The Education group saw these forgotten spaces as opportunities for learning and sharing. They proposed that through an exploration of how people use a particular unloved space, their spatial and emotional experience of it, we could bring people together to explore local history and heritage, as well as understanding what is happening in the wider neighbourhood around the space.
A space such as the one under the motorway could also spark an interesting conversation about the use of cars, and how they impact our places and environment. Creating a kind of living lab, with facilitated sessions and educational prompts, could help people learn more about materials and construction, their carbon footprint and impact on the environment.
The group also considered the use of temporary installations to help activate the space and kick-start conversations and collaborative action.
This group explored the potential role of these overlooked spaces to “create community” (and whether they can do so without devaluing any existing ones), which prompted discussion around the themes of trust, bias and agency in placemaking. They considered the tensions that catalytic actions within a space might create, whether instigated by a certain element of any given community or through an “outsider” coming in with the best intentions of helping to improve that space. Does any action in transforming a space naturally also carry with it an element of self-interest? Questions around ownership and agency also emerged.
Further discussion around catalytic actions also touched on the potential of temporary changes to spaces to explore their potential and reveal what is possible, rather than simply aiming to solve an immediate problem. What could this do not just to reveal what is possible, but also help create the conditions for change? Could this also create a space for sharing stories and exploring commonality around why a space is not being used, and in doing so, build a sense of community?
Drawing together the key threads
All of the groups explored questions around the ownership and associated responsibility and accountability for these forgotten spaces. What can policy, practice, community and education do to hold those who create and manage these spaces (or fail to) do to hold them to account? Where are the lines drawn between public and private, and how can communities be empowered with the agency to transform these spaces? Just as we have seen children and young people lead the charge on the climate emergency, both taking and demanding action, what will it take for people and communities to take action in transforming these forgotten spaces? Do we need guerrilla urbanism as well as guerrilla gardening?
We also spoke about the power of the temporary and of experimental catalytic action. What role can this play in raising awareness, drawing attention to the potential of these spaces and activating both landowners and local people to work together to weave these spaces back into the city’s fabric? And how might this create room for various cultural influences to filter into decision-making?
This event allowed us time for only a relatively brief, fast-paced discussion on the theme of cultural Influences and who is missing in placemaking, but it became clear that there are many ways to both explore this further and drive forward positive change through activating underused space. The forgotten spaces of our towns and cities, which indeed seem to lack their own voice and influence in our urban fabric, might just offer an interesting opportunity to bring these questions together. It is up to all of us to seize it.

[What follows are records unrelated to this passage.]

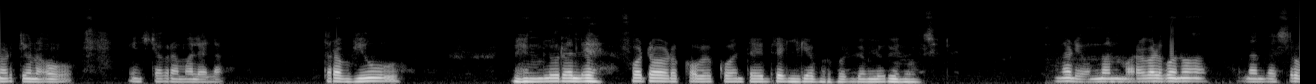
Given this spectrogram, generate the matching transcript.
ನೋಡ್ತೀವಿ ನಾವು ಇನ್ಸ್ಟಾಗ್ರಾಮಲ್ಲೆಲ್ಲ ಥರ ವ್ಯೂ ಬೆಂಗಳೂರಲ್ಲೇ ಫೋಟೋ ಹೊಡ್ಕೋಬೇಕು ಅಂತ ಇದ್ರೆ ಇಲ್ಲಿಗೆ ಬರ್ಬೋದು, ಬೆಂಗಳೂರು ಯೂನಿವರ್ಸಿಟಿ ನೋಡಿ, ಒಂದೊಂದು ಮರಗಳಿಗೂ ಒಂದೊಂದು ಹೆಸರು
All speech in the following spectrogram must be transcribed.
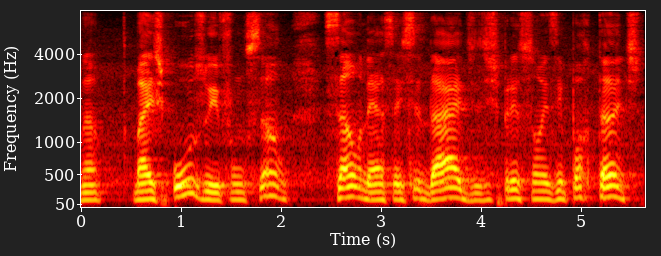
não? mas uso e função são nessas cidades expressões importantes.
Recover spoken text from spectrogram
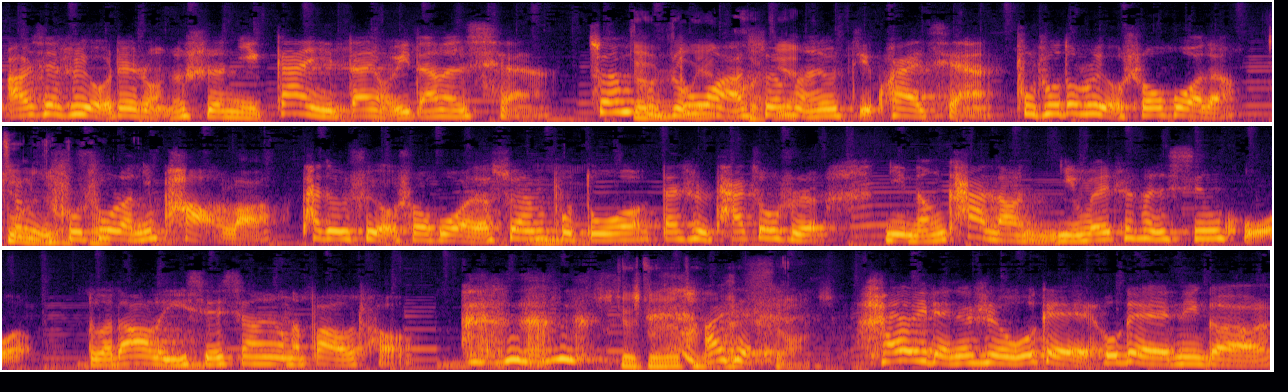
而且是有这种，就是你干一单有一单的钱，虽然不多啊，虽然可能就几块钱，付出都是有收获的。就你付出了，你跑了，它就是有收获的。虽然不多，但是它就是你能看到你为这份辛苦得到了一些相应的报酬。就觉得 而且还有一点就是，我给我给那个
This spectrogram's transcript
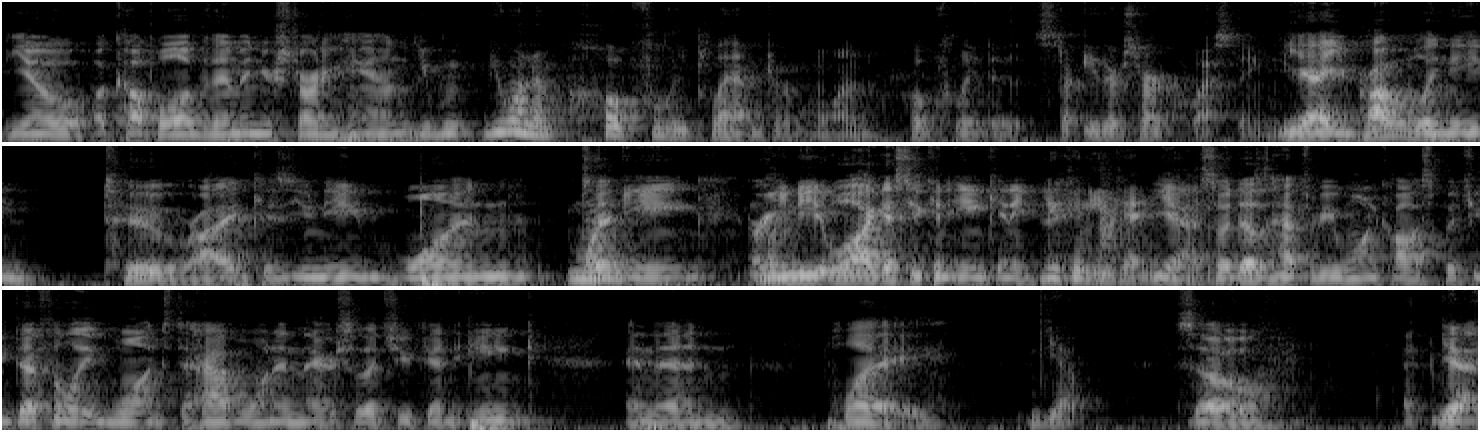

We would like to extend an enormous thank you to the staff and students at The Glasgow School of Art and to all of those who joined us online from different parts of the UK and abroad. As well as creating much for us all to go away and think about, the observations and ideas that emerged will help shape the work of the students involved in live projects working within and with communities in Glasgow.